I continue to watch the local news every night anticipating some kind of announcement that will raise red flags and destroy my infatuation for the new president and his cabinet. It hasn't yet happened. I remain favorably impressed.
Beginning with the most trivial observations...He, his wife, his support staff, and his new cabinet know how to dress commensurate with their professional stations. It's nice to see Panama's commander in chief dressed to convey that he respects his position and demands the same deference in return. Golf shirts, guayaberas and rumpled sports jerseys are passe. Suits and crisply starched white shirts are in.

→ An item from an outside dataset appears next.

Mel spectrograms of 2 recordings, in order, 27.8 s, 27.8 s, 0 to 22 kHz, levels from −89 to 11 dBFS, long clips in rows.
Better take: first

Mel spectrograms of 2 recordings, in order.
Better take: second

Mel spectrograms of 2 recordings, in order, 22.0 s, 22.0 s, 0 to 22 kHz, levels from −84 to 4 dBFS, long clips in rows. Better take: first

The President's calm, reserved, straightforward, and compassionate demeanor with the press is reassuring. Educated, intelligent, well-thought responses to impromptu questions from reporters are much appreciated. Recent TV interviews with both Vice President, Isabel St. Malo, and Minister of Economy and Finances, Dulcido de la Guardia, also reveal a professional quality that is very encouraging.
But appearance isn't everything, one would be apt to say, and I don't disagree. What I especially like about what I'm observing is the openness and honesty displayed by all members of this administration regarding issues the public should know about. No flippant responses saying nothing. No empty promises or thinly veiled threats. Widespread public education regarding issues that are both concerning and commendable about Panama's social, cultural, and financial matrix. And a seemingly genuine devotion to improving the quality of life for the average Panamanian. Social reforms, affordable housing, cleaning up the ghettos, focus on converting gang members to productive citizens through occupational rehabilitation and amnesty for surrendered firearms, increased subsidies for retirees with no social security benefits, increases in general scholarship funding for all school children, etc. A democrat's dream!

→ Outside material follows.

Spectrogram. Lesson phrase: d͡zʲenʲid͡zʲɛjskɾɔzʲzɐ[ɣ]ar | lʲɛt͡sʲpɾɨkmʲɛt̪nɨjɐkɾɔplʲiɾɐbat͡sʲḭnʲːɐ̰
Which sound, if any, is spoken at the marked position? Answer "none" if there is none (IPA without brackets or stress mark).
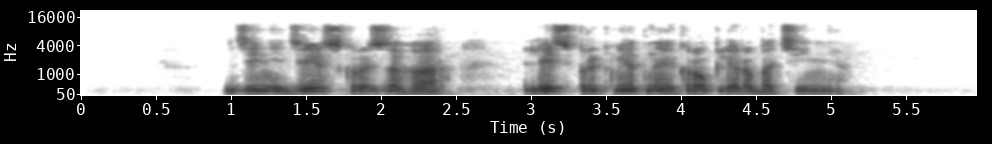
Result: ɣ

This evening I listened to discussions regarding concerns over the looming budget deficicits and anticipated electric rate increases due to decreased governmental subsidies. As was brought to the public's attention last month, Panama's proposed electricity budget was 165 million, when the actual needs are around 500 million. People have been told their bills would go up and there's been an aggressive campaign to educate the public regarding energy conservation, as well. An announcement of the changes and how they will impact the average household is anxiously awaited, but tonight the populace was advised it would be another 2-3 months before announcement, as the administration continues to study the issue in depth to arrive at the most reasonable and tolerable solution for everyone.

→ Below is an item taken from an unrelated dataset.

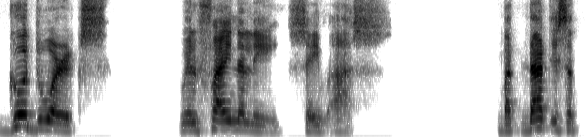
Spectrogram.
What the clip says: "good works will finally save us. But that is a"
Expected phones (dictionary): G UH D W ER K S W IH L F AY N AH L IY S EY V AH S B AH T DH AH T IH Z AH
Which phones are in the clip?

Even more concerning, however, was the declaration by the Minister of Economy and Finances, Sr. De la Guardia, that the legal budget for the country for the entire year of 2014 was 1330 million balboas, and in the first trimester, ending on June 30, the country had already exhausted funds totaling 1500 million balboas. This was due, he elaborated, to the prior administration's inflated reporting that overestimated state income and omitted significant recurrent expenses, among other things. When asked by the reporter how this was going to be dealt with, and how increased social subsidies and reforms were going to be financed in light of the apparent crisis, he responded that plans were being drawn up regarding the sale of certain government real estate holdings and suspension of credit as first line actions, followed by a taking the matter to the national assembly for consideration of a change in the law, if need be, to address the issues and outstanding debt. Not being even-moderately well versed on economic themes, I can't delve further into that matter, but merely wanted to compliment the current administration for informing the populace of the matters at hand.
In contrast to this attitude of openness, Frank de Lima, the former Minister of Economy and Finances under President Martinelli, quickly spoke out against Sr. De la Guardia, calling him irresponsible for making the matter public. He emphasized that the Ministry of Economy and Finances is a technical entity whose function is to guarantee compliance with Panama's law of Social Fiscal Responsibility, and that the Martinelli administration, in it's five years of governance did comply with the limits of the law, despite the budget deficits. He made a point of saying that Sr. De la Guardia, as vice-minister in 2012, entered into that year's budget proposal, a 400 million balboa income estimate that wasn't reached, and yet they still complied with the limits of the law. He went on to say that Sr. De la Guardia should concern himself more with generating and increasing employment, something he claims the Martinelli administration addressed and which is now showing a decline. My understanding of this issue, however, is that Panama has a very good employment rate, and in fact, has to import workers from other countries for the canal expansion and other projects due to the lack of local workers.
There has been much criticism of the prior administration's practices regarding financial matters. One high-profile example entails the distribution and utilization of government funds in excess of an authorized 110 thousand balboas to leaders of small rural provinces. The amounts distributed to 150 of these "directivas" amounted to millions of dollars per province, and the application of these government funds toward community improvements aren't readily apparent. Sr. De la Guardia mentioned a through audit of these cases will be implemented and the outcome of that audit made public.